Earlier this year, the Astle family claimed that in over 12 years, rather than the regular contact they were promised, they had received a grand total of two letters from the FA. The first one was a letter from the FA’s legal team advising the Astle’s against taking legal action over Astle’s head injuries. The second was a letter offering the Astle family tickets for an upcoming England friendly, but it was made clear that the FA were only prepared to offer two tickets.

The PFA didn’t even do that much. In fact, the Astle family said earlier this year that they haven’t heard from the PFA since that 10-year study that never happened was announced.  

A few months ago, FA Chairman Greg Dyke visited the Astle family to apologise for the FA’s lack of contact and promised to look into reviving the aborted study with the PFA. Dawn Astle said:

I told him that we felt 12 years ago, when Dad's brain was examined, there was enough evidence for the FA to be considering 'have we got a problem here with our former players?'

"I said 'you didn't do anything, so me and my sister did.'"

What I really don’t get is why the PFA haven’t pursued this more strongly. The whole purpose of the PFA is look after the welfare of players, so it seems astonishing that with all of the anecdotal evidence that repeatedly heading the ball could lead to some serious health problems later in life, they haven’t done everything they can to try and establish whether or not there is any empirical evidence to back that up.

According to an article on their website, it seems as though in 2003 the PFA got as far as trying to get chronic neurological diseases in footballers officially recognised as an industrial illness, but couldn’t work out how to provide the empirical evidence needed. They then seemingly gave up until a few weeks ago, when the FA announced they were reviving their study. 

There has been some research done before into a link between heading the ball and neurological disease. Research done in Italy using the medical records of ex-players suggested that the risk of developing a neurological disease was significantly higher amongst ex-players.

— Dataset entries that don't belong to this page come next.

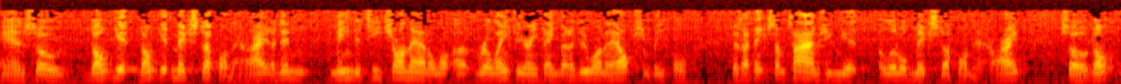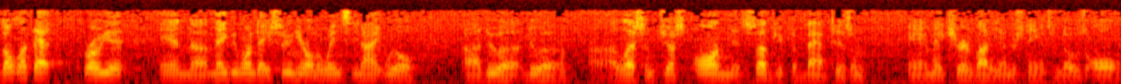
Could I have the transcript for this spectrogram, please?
And so don't get don't get mixed up on that. All right, I didn't mean to teach on that a, a real lengthy or anything, but I do want to help some people because I think sometimes you can get a little mixed up on that. All right, so don't don't let that throw you. And uh, maybe one day soon here on a Wednesday night we'll uh, do a do a, a lesson just on the subject of baptism and make sure everybody understands and knows all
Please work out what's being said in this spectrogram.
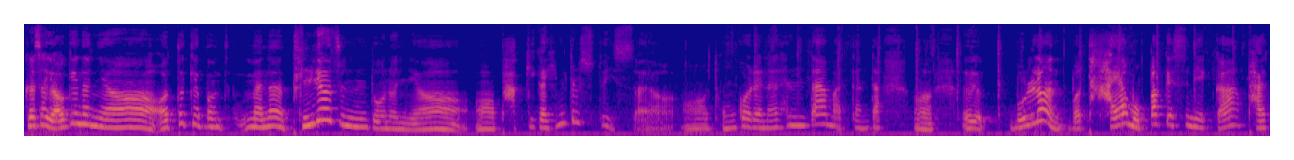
그래서 여기는요 어떻게 보면은 빌려준 돈은요 어, 받기가 힘들 수도 있어요. 어, 돈거래는 한다 마탄다. 어, 어, 물론 뭐 다야 못 받겠습니까? 받,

Last year, the Albert Einstein College of Medicine of Yeshiva University conducted a study where they gave 37 amateur players a DTI (a type of MRI), which detects abnormality in the structure of the brain. The players also underwent memory and neurological function tests and filled in a questionnaire asking about how often they headed a ball. The study suggests that in the players who headed the ball more, their memory was more impaired and seemed to link repeatedly heading a ball with traumatic brain injury.

Lead researcher Dr Michael Lipton said: "Our study provides compelling preliminary evidence that brain changes resembling mild traumatic brain injury are associated with frequently heading a soccer ball over many years."

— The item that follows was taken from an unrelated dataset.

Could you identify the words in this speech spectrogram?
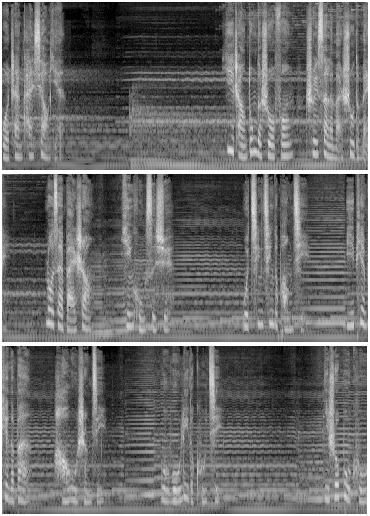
我绽开笑颜。一场冬的朔风，吹散了满树的梅，落在白上，殷红似血。我轻轻地捧起，一片片的瓣，毫无生机。我无力的哭泣。你说不哭，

The small sample size of that study mean that the conclusions that can be drawn are limited; and it should be noted that the DTI scans were only done once, so there is definitely room for a study on a much larger group of players, who get scanned repeatedly so we can see the effect heading the ball repeatedly has over time. Hopefully, the FA/PFA funded study will fill that void in current research.   

It should be emphasised that rather than the rock-hard balls of the past, modern balls are made from a synthetic material, coated in polyurethane, with a latex bladder, so are much lighter and are waterproof, so they don’t get heavier in the rain. So, it seems as though the risks of developing a serious head injury like Jeff Astle did are much lower today.           

But, the truth is that nobody knows what effect, or even if there is an effect, heading the ball repeatedly over time has on the brain. Until we do, nobody who plays football can make an informed decision over whether or not to head the ball.

Jeff Astle has gates named him outside the Hawthorns, West Brom’s stadium. He is still a much-loved player from the club’s past. But, perhaps his biggest legacy may be that his untimely death may prove the catalyst to investigate the long-term ramifications of heading footballs so that new guidelines can be put in place, which may help safeguard the health of future players.